A perfect storm for aluminium premiums
US aluminium premiums have rallied 62% year-to-date to 15c/lb. These are highs not seen since LME stocks were backlogged by queues lasting over 100 days. The queues have since gone but new tariffs on imports will now pass new costs on to consumers. If Canada is not exempt, the effect will be almost 1:1 but Trump is yet to give firm details. The ruling will extend across primary aluminium and products and is clearly for most countries, not just China.

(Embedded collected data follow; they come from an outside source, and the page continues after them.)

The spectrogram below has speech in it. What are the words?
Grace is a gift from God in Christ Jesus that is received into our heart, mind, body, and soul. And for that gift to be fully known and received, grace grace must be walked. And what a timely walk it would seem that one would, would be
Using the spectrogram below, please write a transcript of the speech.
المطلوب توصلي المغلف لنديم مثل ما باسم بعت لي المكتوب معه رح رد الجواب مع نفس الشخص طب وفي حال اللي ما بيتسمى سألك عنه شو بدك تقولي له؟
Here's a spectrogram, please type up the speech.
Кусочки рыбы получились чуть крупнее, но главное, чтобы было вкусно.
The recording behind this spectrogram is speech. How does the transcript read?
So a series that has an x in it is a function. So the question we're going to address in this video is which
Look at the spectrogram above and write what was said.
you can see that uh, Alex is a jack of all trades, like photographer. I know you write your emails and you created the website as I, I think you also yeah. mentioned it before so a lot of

A 10% duty on aluminium supposes an additional premium of around 10c/lb (based on the LME and pre-duty landing price in Baltimore) however it is important to remember that much of the latest rally had already priced in the premium effect. Other factors like a constraint on logistics had pushed up freight costs and there is also the lockout affecting half the production at Alcoa's ABI smelter in Canada. If we assume half of the original 7.7% duty recommended by commerce was priced in when we crossed 13c/lb then 20 c/lb seems a reasonable target.
We had already expected curtailed US smelters to restart this year but the US will nonetheless remain in a big structural deficit, relying on imports to fill the void. Self-sufficiency would be some years away since it would require significant greenfield investment. Century has confirmed Hawesville will ramp up some of its curtailed capacity but Mt Holly remains gridlocked in negotiations over electricity costs. ING forecasts USA production to increase 180kt in 2018 and 440kt in 2019. Even so, it will need to import 4.7Mt this year and 4.4Mt next. Read our full analysis on the US aluminium duty exposure at Stakes are high for section 232 and Making US Aluminium great again?

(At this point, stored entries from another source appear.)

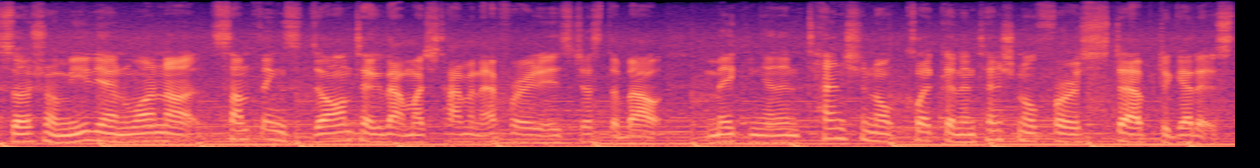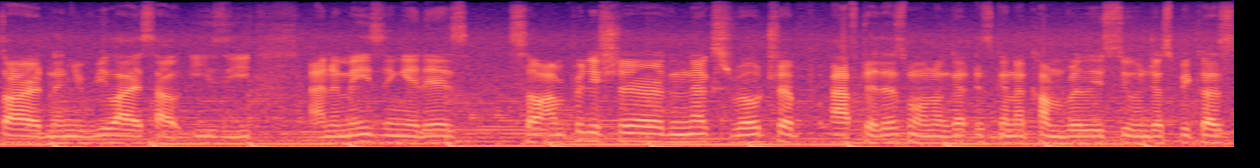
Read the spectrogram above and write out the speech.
social media and whatnot. Some things don't take that much time and effort. It's just about making an intentional click, an intentional first step to get it started. And then you realize how easy and amazing it is. So I'm pretty sure the next road trip after this one is going to come really soon just because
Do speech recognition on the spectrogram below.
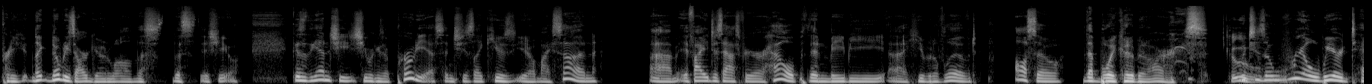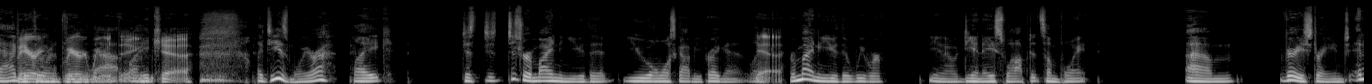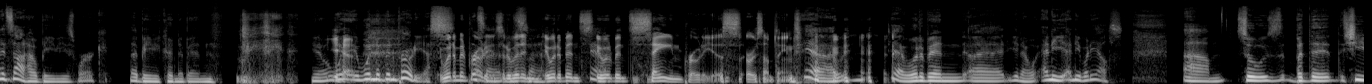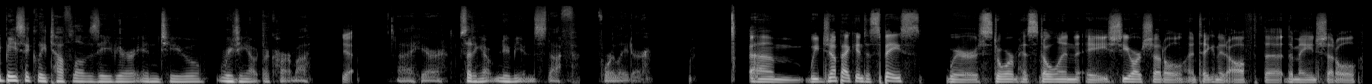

As premiums rally, the race is now on for traders to customs clear aluminium into the US ahead of the duties. Already we have seen material cancelled at LME Asian sheds but the timing could be tight. Preliminary trade estimates show shipments from Europe are also on the rise. Mike Bless of Century estimated 0.5Mt are on the move west. The more time given for shipments into the states, the more we expect a knock on effect to premiums globally. MJP quarterly negotiations in Asia have already opened 31% higher.

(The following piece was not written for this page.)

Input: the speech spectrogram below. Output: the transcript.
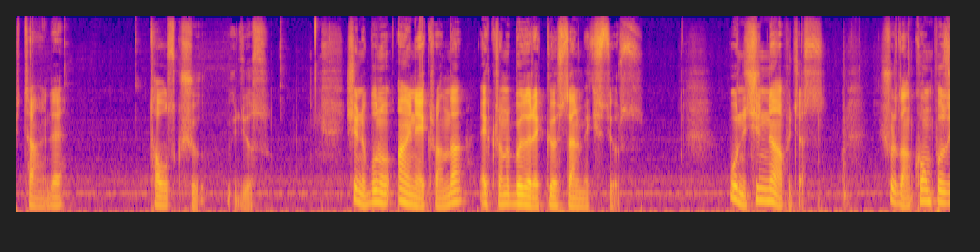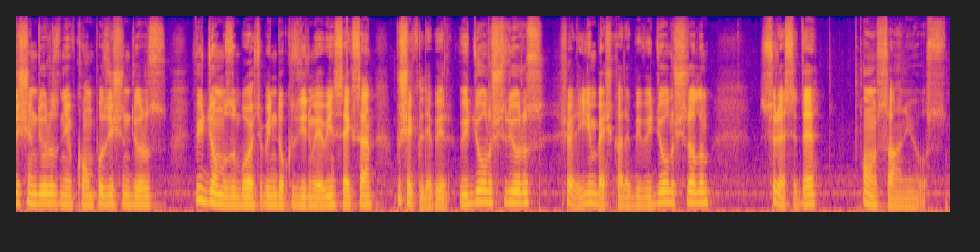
bir tane de tavus kuşu videosu. Şimdi bunu aynı ekranda ekranı bölerek göstermek istiyoruz. Bunun için ne yapacağız? Şuradan composition diyoruz, new composition diyoruz. Videomuzun boyutu 1920'ye 1080. Bu şekilde bir video oluşturuyoruz. Şöyle 25 kare bir video oluşturalım. Süresi de 10 saniye olsun.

For China, the risk is another lost customer market for its exports of semi-fabricated aluminium. Primary aluminium has a 15% export tariff so is rarely exported officially (so-called "fake semis'' do get remelted but this flow is on the decline). This supports our overall bullish position on LME aluminium prices, although the near-term volatility of stocks into the US and supposed drawdown could create extra bumps in the road. Read our full analysis here: For once, it's not all about China.